Archive for February 2009
Astronauts of Antiquity, Breakthrough
Lisa Gerrard, Violina (The Last Embrace)
Lal Meri, Borders
Lisa Germano, If I Think of Love
The Gits, Absynthe
Kylie, In My Arms
Holly Golightly, I Can’t Stand It
Go-Go’s, Skidmarks on My Heart
Paul John, Impetus (feat. Supernova)
Go Betty Go, You’re Your Own Worst Enemy
Tracy & the Plastics, Dawn Feather
Wire Daisies, Rocket Girl
Feist, My Moon, My Man
Fastbacks, Believe Me Never
Eleni Mandell, Artificial Fire
Christine Fellows, Vertebrae
Melissa Ferrick, Happy Song
The Godshills, The Unclean Spirit
The Fiery Furnaces, Blueberry Boat
Flashing Red Airplane, It’s a Long Way Down When You Know Your Way
Wow & Flutter, Car Crash
Fonda, The Young Lovers
Edith Frost, My God Insane
These Are Powers, Life of Birds
Frente!, Accidently Kelly Street
Eisley, Marvelous Things
Nous Non Plus, French Teacher
8 1/2 Souvenirs, Twisted Desire
Elastica, Da Da Da
Spiral Beach, Made of Stone
18th Dye, Poolhouse Blue
The Emeralds, Hey Everybody Let’s Dance Tonight
Asobi Seksu, Transparence
Erase Errata, Matter No Medley
Fabulous Disaster, Gia
Sick of Sarah, Bittersweet
Marianne Faithful, Boulevard of Broken Dreams
Ani DiFranco, Hello Birmingham
Mistress Stephanie and Her Melodic Cat, Awfully Confusing
The Distillers, Drain the Blood
The Rocking Horse Winner, Xmas Day
An album of ballads with female vocals, Bosque Brown doesn’t do anything wrong on “Baby,” but there are no surprises either. They’ve found what they are good at, and they stick with it.
“Train Song” has a little more of a beat, but it doesn’t take anything away from the band’s soul. The bass and piano definitely make the song a lot catchier.
“This Town” sounds like a Beatles cover, but no, it’s all Bosque Brown, all the time. “Phone Call” focuses a little more on the piano, although it causes me to wonder why small children in car commercials never are in child safety seats. Is it to show how safe their cars are?
There’s not much else to say. You either like strong female voices with subdued guitar and piano or you don’t.
These guys must have looked up “power pop” in the dictionary. “Something Unreal” is as good a song as any.

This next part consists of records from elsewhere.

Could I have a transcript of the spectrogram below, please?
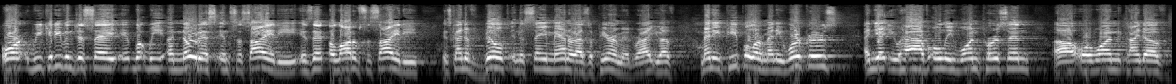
or we could even just say it, what we uh, notice in society is that a lot of society is kind of built in the same manner as a pyramid, right? You have many people or many workers, and yet you have only one person uh, or one kind of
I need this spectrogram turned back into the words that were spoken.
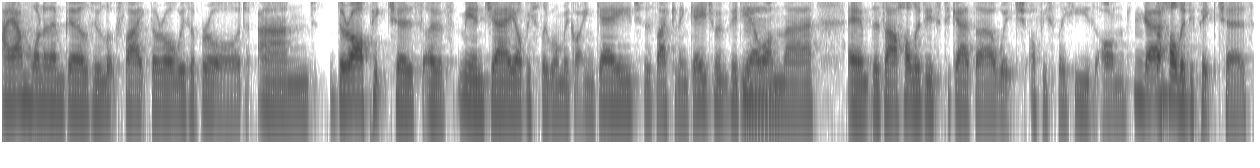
I am one of them girls who looks like they're always abroad, and there are pictures of me and Jay. Obviously, when we got engaged, there's like an engagement video Mm. on there. Um, there's our holidays together, which obviously he's on Yeah. the holiday pictures,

They don’t take themselves too seriously, but they still try hard. That’s the best of both worlds, really.
“Fresh Pit” reminds me of the Posies. It’s a pretty timeless sound. Like many songs on this album, it’s a little short, but that’s okay. More time for honey-roasted peanuts!
“Pow3rfull” has the same intro as the hook in “Code Monkey” by Jonathan Coulton. I think that’s reason enough to like it, because the songs stands up on its own anyway, much like a metal utensil in a bowl of Dennison’s chili.
“Add Vice” and “Dance Trance Pants” remind me of Howard Jones. I told you. The sound is timeless. How can you go wrong with anything here? You can’t really. Maybe they suck live. These songs are all great, promise.
This band’s shtick is to spell everything as one word. I refuse to play along. This is just another semi-soulless female-fronted rock band. It is certainly passable, but there is nothing that stands out.
“Just Another Day” is a Sheryl Crow reject with lyrics and guitars that flow and connect seamlessly, but again, there is nothing groundbreaking here.
The best song is “Rocket Girl.” This band needs to do pop numbers. That is what it was built to do. And this track has no shame in belting out something that belongs on an adult contemporary radio station. Be proud of what you are! I am sure the women at Wire Daisies live shows are hot, just like at KT Tunstall shows.
“Gay Boy” is probably offensive. I mean, if putting a chimpanzee in a political cartoon is offensive, then so is this song, right? It actually has the best sensibilities of any track on the album. You can actually hear Wire Daisies try on this one.
If you want to hear them slow it down and still have meaning, then check out “Leaving So Soon.” This is another possible direction for this act, but as it stands, this self-titled set of songs is too inconsistent to be able to determine its fate.